Enterprise apps on mobile devices are transforming the way transportation and logistics professionals manage their supply chains. Tracking consignments, teaming-up with internal and external supply chain partners, and implementing unified processes and operations across geographies, currencies and languages, are much easier to accomplish now with enterprise mobile apps running on smartphones and tablets.
That was then, this is now
Starting with portable mini-computers in warehouse environments, technology moved on to special-purpose hand-held devices, and are now on the verge of complete takeover by incredibly power-packed smartphones and tablets. With a plethora of easy-to-use features and functionalities such as built-in cameras, voice-enabled, RFID capabilities, and barcode scanners, smartphones are ergonomic, safe, and far more intuitive than any special purpose device (or reams of paper stuffed in a folder). And, back at the warehouse, they afford the mobility needed for the basic yet imperative tasks from picking and packing to receiving and inspection across the entire warehouse.
And, there is more.
Mobile printers and scanners linked to smartphones and voice solutions with printing are just some examples of a whole suite of mobile devices that work in synch with each other to increase performance.
As for the venerable special purpose handheld devices – they are grappling with far too many factors – weight, complexity, high upfront costs, inflexible and proprietary platforms, high Total Cost of Ownership (TCO) and difficulty in training users to just name a few.
“Should play well with others”
Step outside the warehouse – and supply chain access on-the-go is now far easier with mobile devices.

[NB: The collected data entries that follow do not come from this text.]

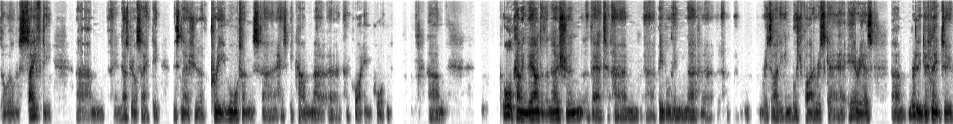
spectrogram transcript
the, world of safety, um, industrial safety, this notion of pre-mortems uh, has become quite important. Um, all coming down to the notion that um, people in residing in bushfire risk areas really do need to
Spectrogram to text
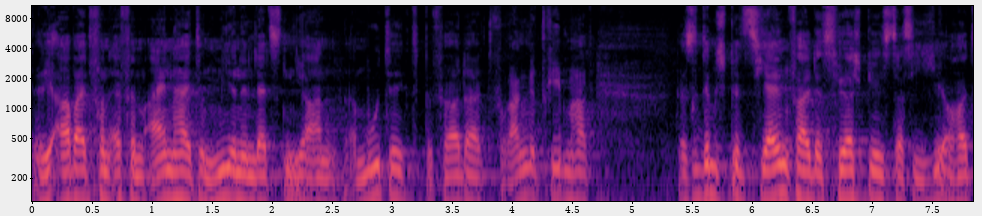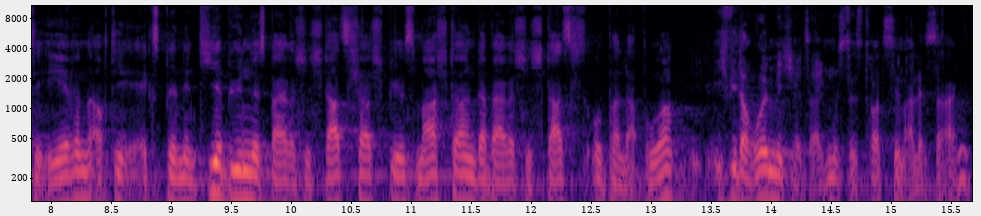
der die Arbeit von FM Einheit und mir in den letzten Jahren ermutigt, befördert, vorangetrieben hat dass in dem speziellen Fall des Hörspiels, das Sie hier heute ehren, auch die Experimentierbühnen des Bayerischen Staatsschauspiels Marstall der Bayerischen Staatsoper Labor, ich wiederhole mich jetzt, ich muss das trotzdem alles sagen,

Logistics managers can now access TMS (Transportation Management Systems) or ERP (Enterprise Resource Planning) platforms, retrieve business intel, communicate with peers, tap into reports, and even track delivery packages in real-time.
So, where is the technology that runs on these smart devices? Welcome to the surge – from incumbent enterprise software vendors offering mobility add-ons to newer entrants offering DIY tools – choices abound.
One key factor though in deciding what will work for you: Unlike other enterprise systems, the supply chain network spans several players, often spread across the globe across languages, currencies and more. These include manufacturers, suppliers, distributors, third-party logistics providers and more – and every one of them uses a different system and, in some cases, have no systems. Any mobility solution that you select should integrate with multiple systems – with ease and minimal training. And they should be able to adapt to changes and upgrades to any system anywhere in the supply chain. On this key count, mobility from incumbent enterprise vendors may not always make the cut – they are not inherently geared to work with other systems (and they do offer workarounds that are, well, workarounds).
Third party vendors – sometimes called best of breed – not wedded to a single back-end system can effectively leverage the power of cloud and mobile technologies to integrate more readily across multiple systems, thereby providing greater flexibility.
Can Consumer-grade make the cut?
Smartphones are on their way to becoming the most widely adopted mobile device in the logistics domain, with handheld computers ranking second (based on a recent study by ARC Advisory Group). Their lower price range, ever-increasing capabilities, and extreme user-friendliness makes tablets and smartphones the ideal choice for supply chain environments, and replace the outmoded rugged hand-held mini-computers. Tim Zimmerman, of Gartner Research, believes warehouse applications require these type of consumer-grade devices, and their capabilities make for an attractive package – data backup for batch functionality, extra-long battery life, hi-tech digital cameras, and proper keyboard input capability in addition to the likes of barcode scanners and speech identification.
And, are smartphones rugged enough for the warehouses? There are relatively low-cost and low-tech solution – shielding, rugged covers and more are commonly available to address this issue. This may well turn out to be the biggest benefit of “consumer-grade” in the warehouse – users around the world have subject them to extreme conditions – from dropping them to using them in the snow and in the desert – and solutions abound for pretty much every situation!
Today’s logistics fast lane needs tools that work with a great degree of adaptability, and efficiency; tools designed to make freight data, for example, available to anybody not sitting at their computer all the time – information, exceptions and intelligence delivered wherever you are and when an event occurs. Smartphones, tablets and the enterprise apps that run on them are here to stay!